== Segment start ==

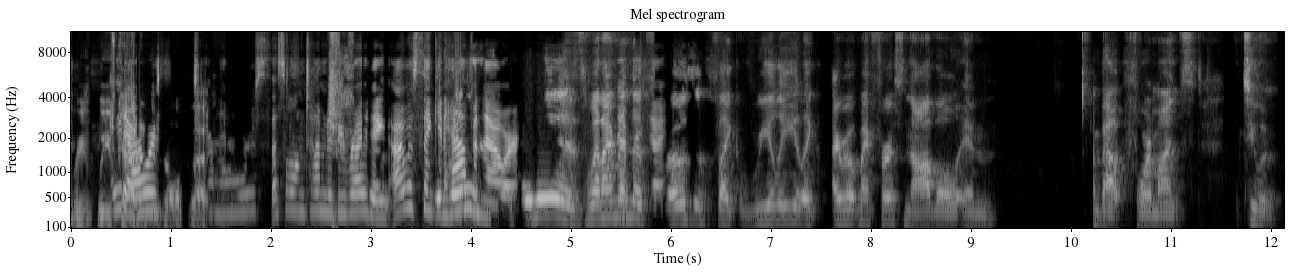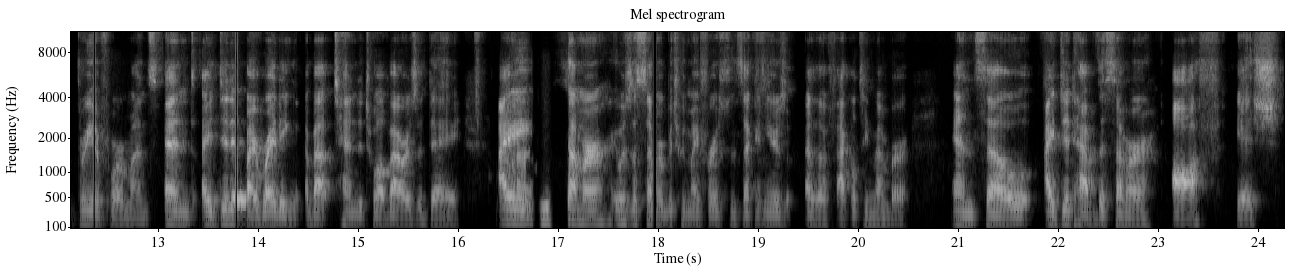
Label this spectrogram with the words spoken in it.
We we've got to develop that. hours? That's a long time to be writing. I was thinking it half is. an hour. It is. When I'm in the day. throes of like really like I wrote my first novel in about four months, two three or four months. And I did it by writing about 10 to 12 hours a day. Wow. I summer, it was the summer between my first and second years as a faculty member. And so I did have the summer off ish.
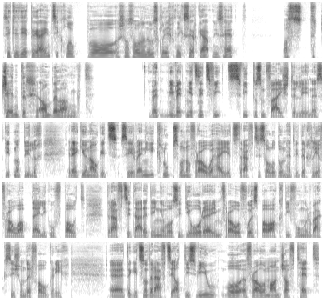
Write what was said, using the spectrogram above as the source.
Seid ihr der einzige Club, der schon so ein ausgeglichenes Ergebnis hat, was der Gender anbelangt? Ich will mich jetzt nicht zu weit aus dem Fenster lehnen. Es gibt natürlich, regional gibt es sehr wenige Clubs, die noch Frauen haben. Jetzt der FC Solothurn hat wieder ein eine Frauenabteilung aufgebaut. Der FC dieser Dinge, wo seit Jahren im Frauenfußball aktiv unterwegs ist und erfolgreich. Äh, da gibt es noch den FC Attiswil, der eine Frauenmannschaft hat.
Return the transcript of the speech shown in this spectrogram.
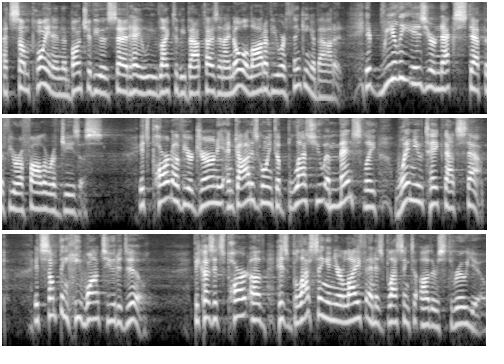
at some point, and a bunch of you have said, Hey, we'd like to be baptized, and I know a lot of you are thinking about it. It really is your next step if you're a follower of Jesus. It's part of your journey, and God is going to bless you immensely when you take that step. It's something He wants you to do because it's part of His blessing in your life and His blessing to others through you.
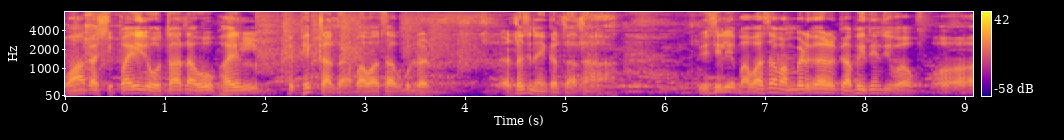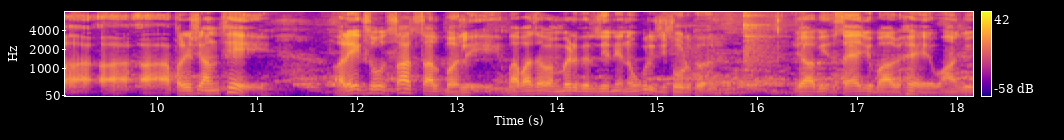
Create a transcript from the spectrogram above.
वहाँ का सिपाही जो होता था, वो फ़ाइल फेंकता था। बाबा साहब को टच नहीं करता था। इसीलिए बाबा साहब अंबेडकर काफ़ी दिन परेशान थे। और एक सौ सात साल पहले बाबा साहब अंबेडकर जी ने नौकरी से छोड़कर जहाँ अभी सयाजी बाग है, वहाँ जो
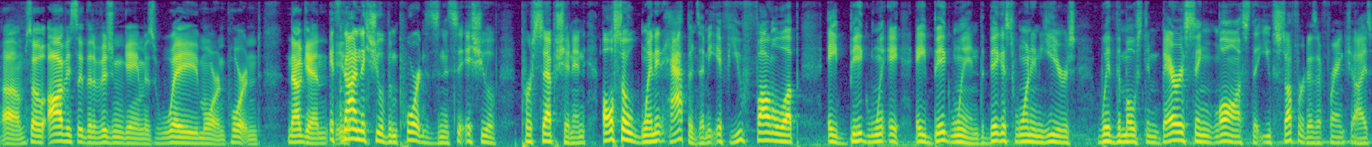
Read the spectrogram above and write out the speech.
Um, so obviously, the division game is way more important. Now, again, It's you not an issue of importance, and it's an issue of perception, and also when it happens. I mean, if you follow up a big win, a, a big win, the biggest one in years, with the most embarrassing loss that you've suffered as a franchise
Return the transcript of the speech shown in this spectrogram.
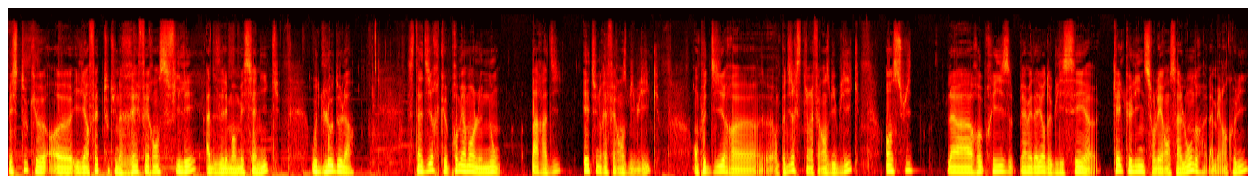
mais surtout qu'il y a en fait toute une référence filée à des éléments messianiques ou de l'au-delà. C'est-à-dire que premièrement le nom paradis est une référence biblique. On peut dire, euh, on peut dire que c'est une référence biblique. Ensuite, la reprise permet d'ailleurs de glisser euh, quelques lignes sur l'errance à Londres, la mélancolie.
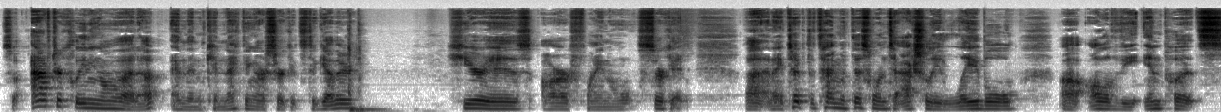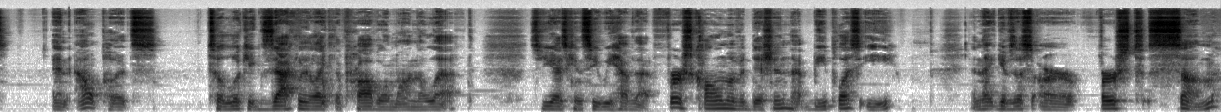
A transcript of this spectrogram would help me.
So after cleaning all that up and then connecting our circuits together, here is our final circuit. Uh, and I took the time with this one to actually label uh, all of the inputs and outputs to look exactly like the problem on the left. So you guys can see we have that first column of addition, that B plus E, and that gives us our first sum.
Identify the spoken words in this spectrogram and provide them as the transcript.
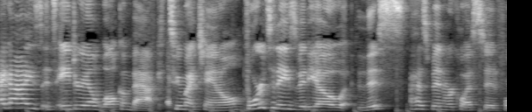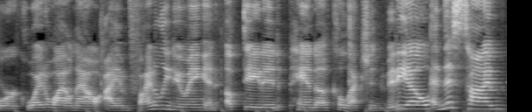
Hi guys, it's Adria. Welcome back to my channel. For today's video, this has been requested for quite a while now. I am finally doing an updated panda collection video, and this time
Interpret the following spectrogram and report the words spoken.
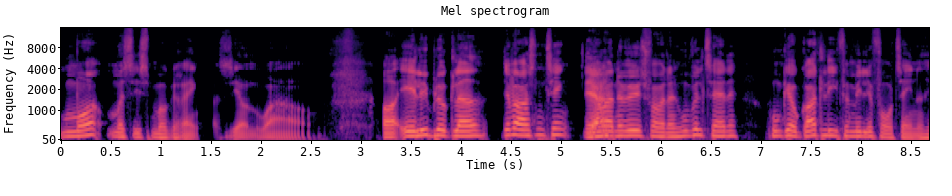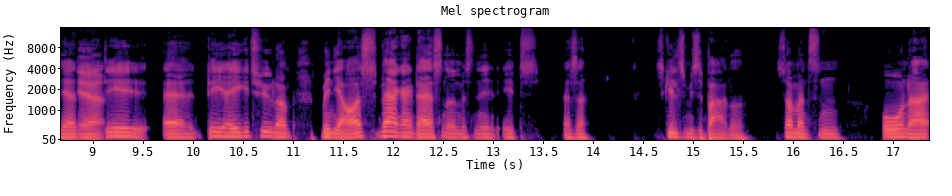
mor må sige smukke ring. Og så siger hun, wow. Og Ellie blev glad. Det var også en ting. Ja. Jeg var nervøs for, hvordan hun ville tage det. Hun kan jo godt lide familieforetagendet her. Ja. Det, er, det er jeg ikke i tvivl om. Men jeg også, hver gang der er sådan noget med sådan et, et altså, skilsmissebarnet, så er man sådan, åh oh, nej,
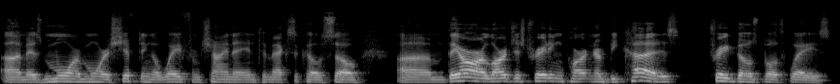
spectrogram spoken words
um, as more and more is shifting away from China into Mexico. So um, they are our largest trading partner because trade goes both ways.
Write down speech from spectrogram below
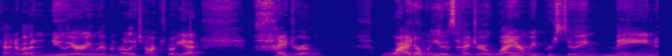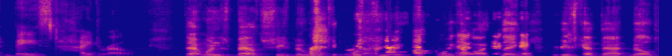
kind of a new area we haven't really talked about yet hydro. Why don't we use hydro? Why aren't we pursuing Maine based hydro? That one's Beth. She's been working on the 100 megawatt thing. She's got that built.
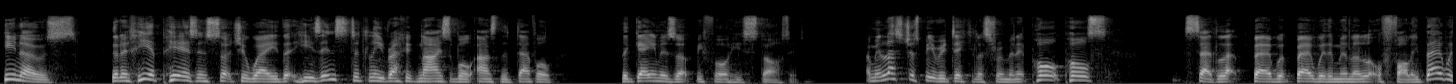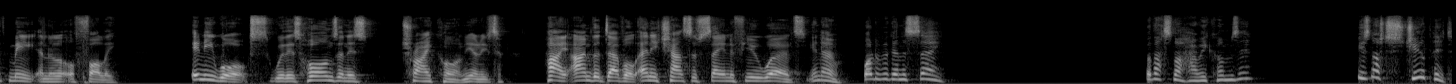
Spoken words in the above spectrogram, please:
He knows that if he appears in such a way that he's instantly recognizable as the devil, the game is up before he's started. I mean, let's just be ridiculous for a minute. Paul, Paul's said, Let, bear, bear with him in a little folly. Bear with me in a little folly. In he walks with his horns and his tricorn. You know, he's, hi, I'm the devil. Any chance of saying a few words? You know, what are we going to say? But that's not how he comes in. He's not stupid.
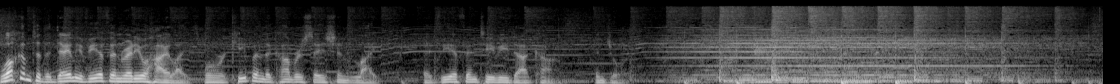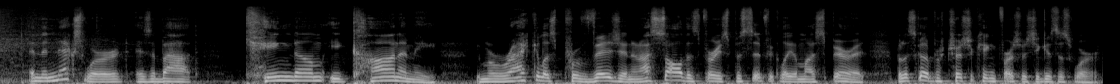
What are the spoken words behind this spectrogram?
Welcome to the daily VFN Radio highlights, where we're keeping the conversation light at VFNTV.com. Enjoy. And the next word is about kingdom economy, miraculous provision. And I saw this very specifically in my spirit. But let's go to Patricia King first, where she gives this word.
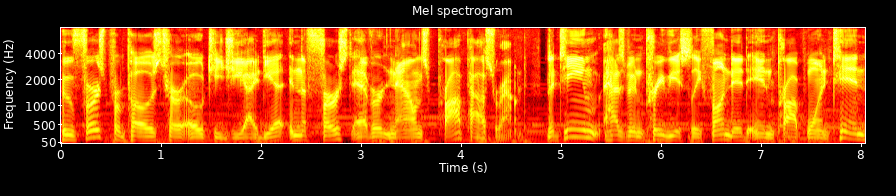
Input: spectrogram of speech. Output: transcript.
who first proposed her OTG idea in the first ever Nouns Prop House round. The team has been previously funded in Prop 110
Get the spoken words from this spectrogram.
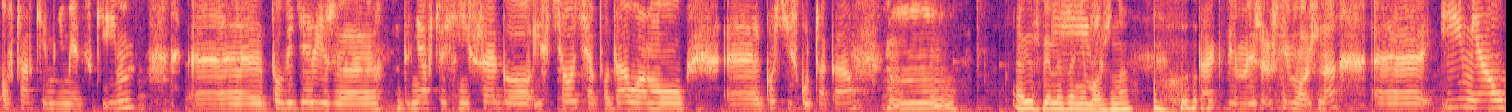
owczarkiem niemieckim. E, powiedzieli, że dnia wcześniejszego ich ciocia podała mu e, kości z kurczaka. Mm. A już wiemy, że nie można. Tak, wiemy, że już nie można. I miał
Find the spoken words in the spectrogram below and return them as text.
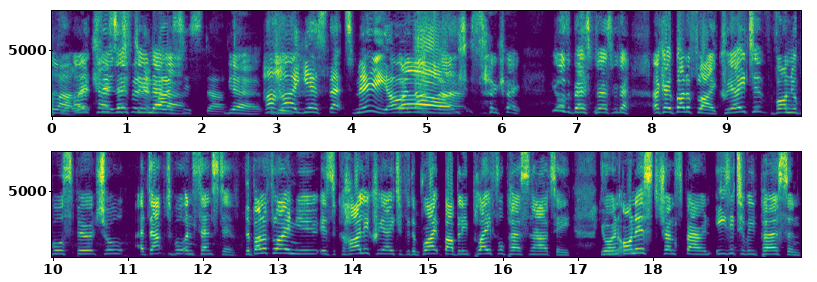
Nella. Let's, Okay, this let's for do my sister. Yeah. Haha, yes, that's me. Oh, I Oh, love ah, that. this is so great. You're the best person we've had. Okay, butterfly, creative, vulnerable, spiritual, adaptable, and sensitive. The butterfly in you is highly creative with a bright, bubbly, playful personality. You're an honest, transparent, easy to read person.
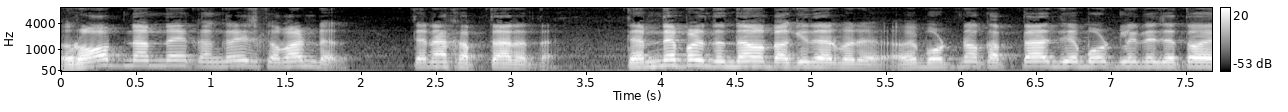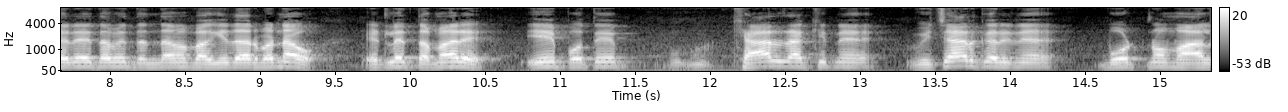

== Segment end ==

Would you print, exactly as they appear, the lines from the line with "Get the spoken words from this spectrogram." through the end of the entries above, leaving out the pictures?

■ TASK RESPONSE:
Get the spoken words from this spectrogram.
owczarkiem niemieckim. E, powiedzieli, że dnia wcześniejszego ich ciocia podała mu e, kości z kurczaka. Mm. A już wiemy, że nie można. Tak, wiemy, że już nie można. I miał
Find the spoken words in the spectrogram below and return them as text.
Nella. Let's, Okay, this let's for do my sister. Yeah. Haha, yes, that's me. Oh, I Oh, love ah, that. this is so great. You're the best person we've had. Okay, butterfly, creative, vulnerable, spiritual, adaptable, and sensitive. The butterfly in you is highly creative with a bright, bubbly, playful personality. You're an honest, transparent, easy to read person.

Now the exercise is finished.